In July, 7 Eyewitness News gave you an exclusive look at the Buffalo Police body camera pilot program. In January, more than 500 Buffalo Police patrol officers will be wearing a body camera on the job at all times.
"The goal of the program is to work hard to enhance trust, and build relationships with the community," said Captain Jeff Rinaldo.
It's new technology for the force, but with everything new can be some uncertainty.
Members of the public met with the police advisory board to talk specifics and give input when it comes to drafting a body camera policy for the department.
One woman at the forum said, "they need to be on all day," another man asked what the penalty for not turning on the body camera is.
We took those questions to the Buffalo Police Department.
Captain Jeff Rinaldo says the guidelines for officers wearing the new technology is extremely strict.
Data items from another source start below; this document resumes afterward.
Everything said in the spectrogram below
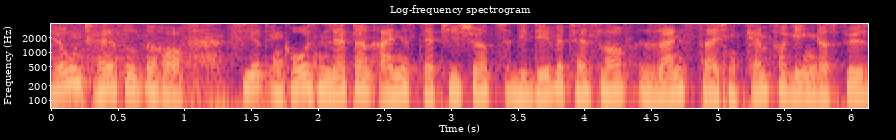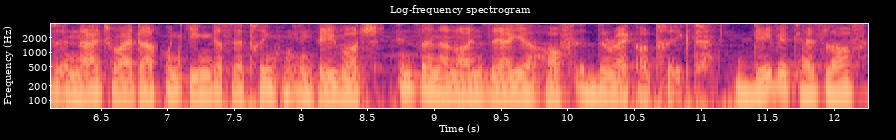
Don't Hassle the Hoff ziert in großen Lettern eines der T-Shirts, die David Hasselhoff, seines Zeichen Kämpfer gegen das Böse in Knight Rider und gegen das Ertrinken in Baywatch, in seiner neuen Serie Hoff the Record trägt. David Hasselhoff,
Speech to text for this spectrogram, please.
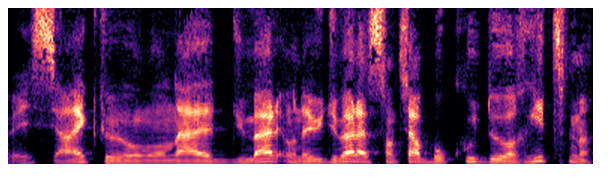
et c'est vrai qu'on a du mal, on a eu du mal à sentir beaucoup de rythme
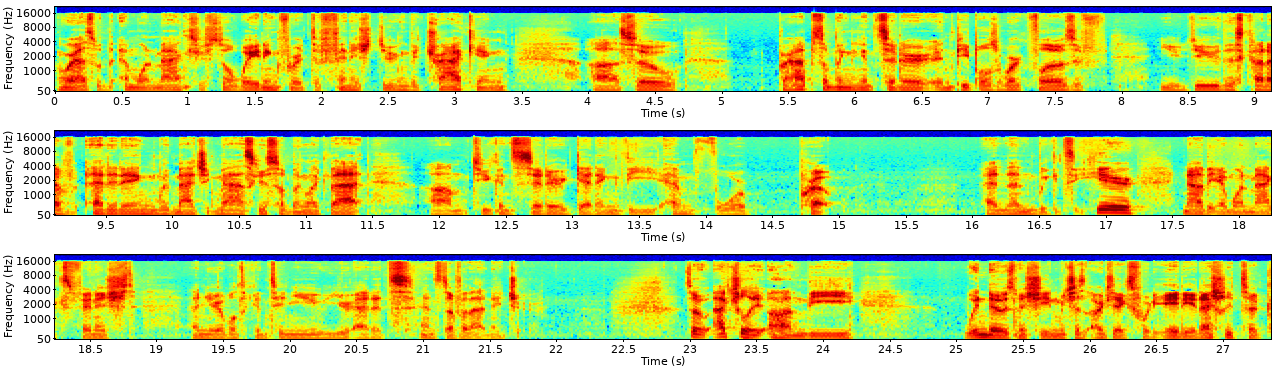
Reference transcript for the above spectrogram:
Whereas with the M1 Max, you're still waiting for it to finish doing the tracking. Uh, so perhaps something to consider in people's workflows if you do this kind of editing with Magic Mask or something like that, um, to consider getting the M4 Pro. And then we can see here, now the M1 Max finished, and you're able to continue your edits and stuff of that nature. So actually on the Windows machine, which is RTX 4080, it actually took,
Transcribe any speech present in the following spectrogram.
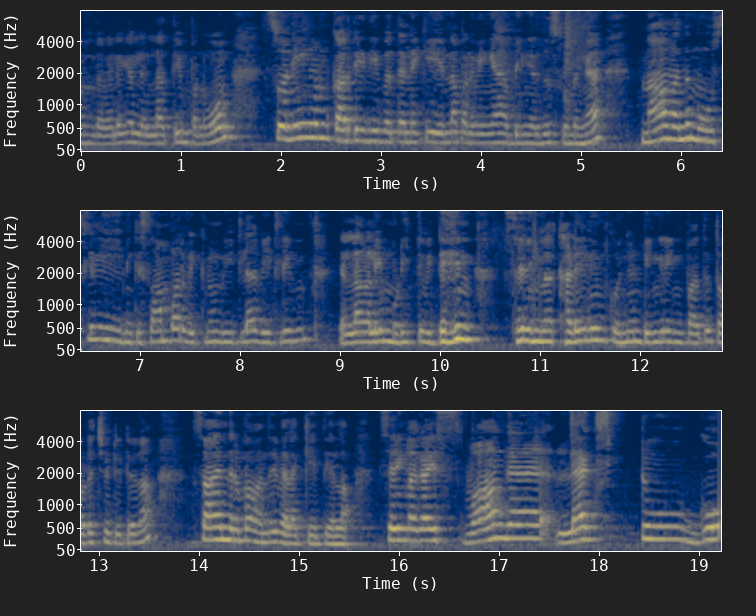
அந்த வேலைகள் எல்லாத்தையும் பண்ணுவோம். ஸோ நீங்களும் கார்த்திகை தீபத்தன்னைக்கு என்ன பண்ணுவீங்க அப்படிங்கிறது சொல்லுங்கள் நான் வந்து மோஸ்ட்லி இன்னைக்கு சாம்பார் வைக்கணும் வீட்டில் வீட்லேயும் எல்லா வேலையும் முடித்து விட்டேன். சரிங்களா? கடையிலையும் கொஞ்சம் டிங்கிரிங் பார்த்து தொடச்சி விட்டுட்டு தான் சாயந்தரமாக வந்து விளக்கேற்றிடலாம் சரிங்களா கைஸ் வாங்க let's to go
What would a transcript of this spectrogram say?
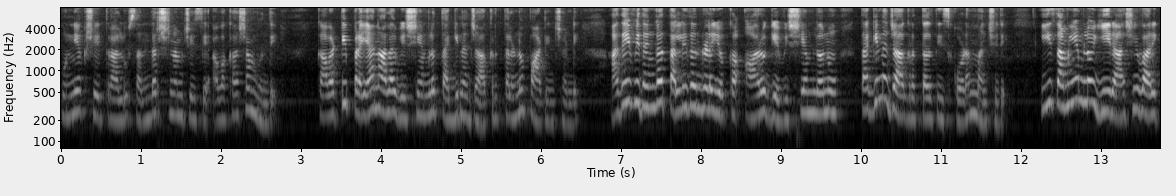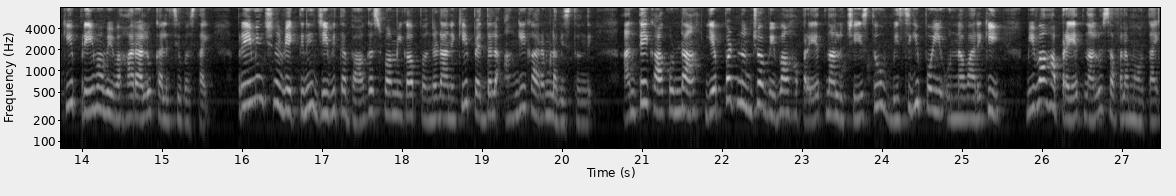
పుణ్యక్షేత్రాలు సందర్శనం చేసే అవకాశం ఉంది. కాబట్టి ప్రయాణాల విషయంలో తగిన జాగ్రత్తలను పాటించండి. అదేవిధంగా తల్లిదండ్రుల యొక్క ఆరోగ్య విషయంలోనూ తగిన జాగ్రత్తలు తీసుకోవడం మంచిది. ఈ సమయంలో ఈ రాశి వారికి ప్రేమ వ్యవహారాలు కలిసి వస్తాయి. ప్రేమించిన వ్యక్తిని జీవిత భాగస్వామిగా పొందడానికి పెద్దల అంగీకారం లభిస్తుంది. అంతేకాకుండా ఎప్పటి నుంచో వివాహ ప్రయత్నాలు చేస్తూ విసిగిపోయి ఉన్నవారికి వివాహ ప్రయత్నాలు సఫలమవుతాయి.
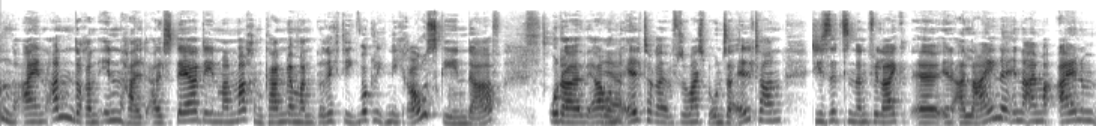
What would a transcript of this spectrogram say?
irgendeinen anderen Inhalt als der, den man machen kann, wenn man richtig wirklich nicht rausgehen darf. Oder ja, auch Ja. ältere, zum Beispiel unsere Eltern, die sitzen dann vielleicht äh, in, alleine in einem, einem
He says "There is little discretion on behalf of the officer not to record something."
Rinaldo says officers will be required to record any and all calls for service.
Off limits is recording inside hospitals, juveniles, and victims of sex crimes.
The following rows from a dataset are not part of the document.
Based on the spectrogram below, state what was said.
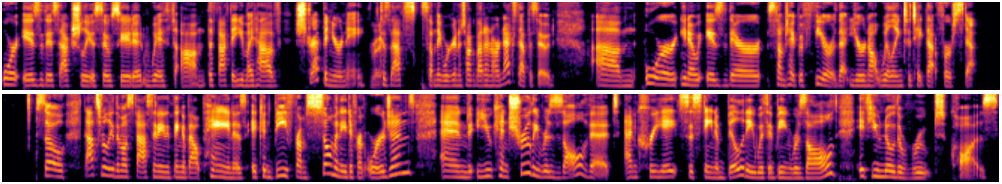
Or is this actually associated with um, the fact that you might have strep in your knee? Right. because that's something we're going to talk about in our next episode um, or you know is there some type of fear that you're not willing to take that first step so that's really the most fascinating thing about pain is it can be from so many different origins and you can truly resolve it and create sustainability with it being resolved if you know the root cause.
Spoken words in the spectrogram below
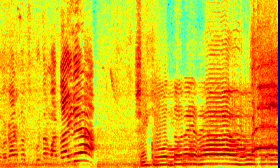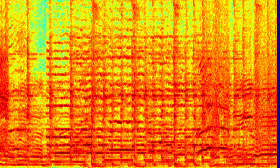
વગાડ શીખોતર માતા આઈ લ્યા શિકોતર રામો રમે. રામ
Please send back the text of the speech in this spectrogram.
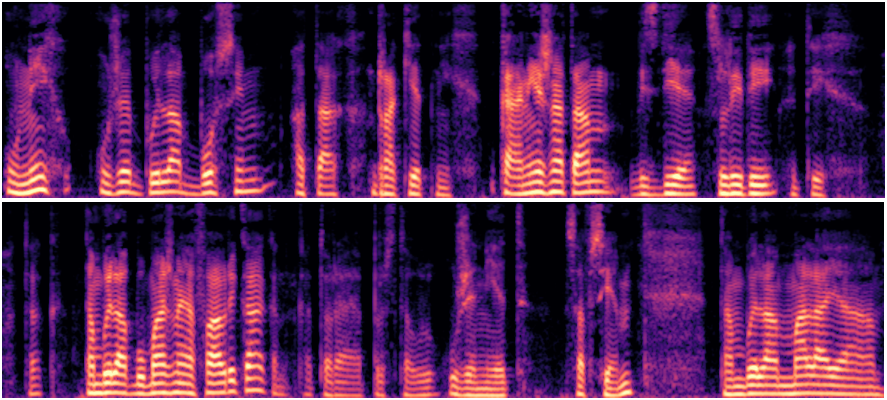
у них уже было 8 атак ракетных. Конечно, там везде следы этих атак. Там была бумажная фабрика, которая просто уже нет совсем. Там была малая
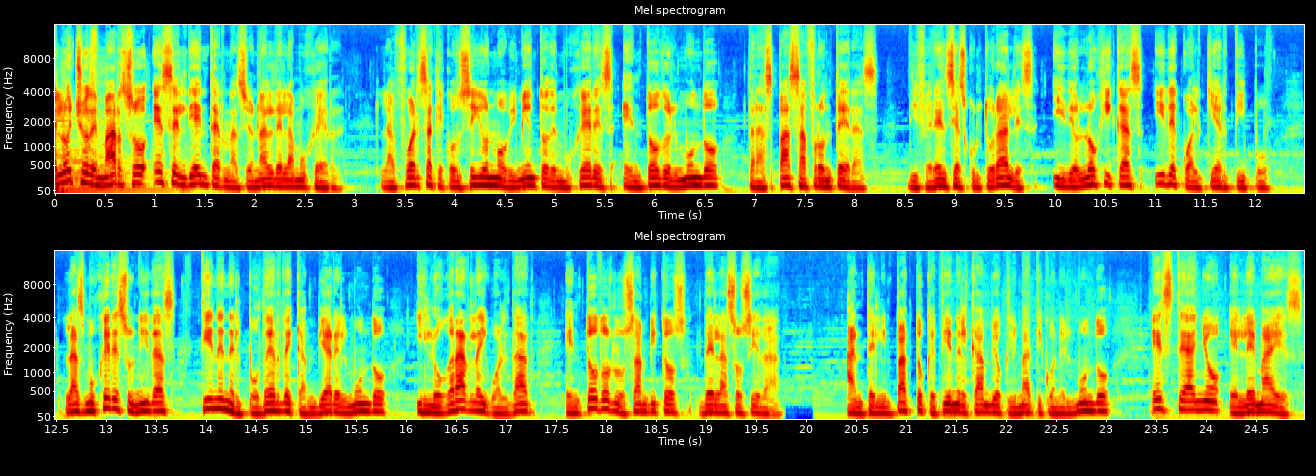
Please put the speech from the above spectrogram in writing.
El 8 de marzo es el Día Internacional de la Mujer. La fuerza que consigue un movimiento de mujeres en todo el mundo traspasa fronteras, diferencias culturales, ideológicas y de cualquier tipo. Las mujeres unidas tienen el poder de cambiar el mundo y lograr la igualdad en todos los ámbitos de la sociedad. Ante el impacto que tiene el cambio climático en el mundo, este año el lema es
"If for some reason they don't record an interaction that's required, the officer needs to fill out a form as to why," he said. "If the camera malfunctions, they have to fill out a form."
Rinaldo says the footage is saved for six months on a cloud that is only accessible by BPD officials who have access. If the video captures a crime, it is kept until the criminal case is closed.
"Video is not the end all be all," Rinaldo said. "It's just one element of a criminal case."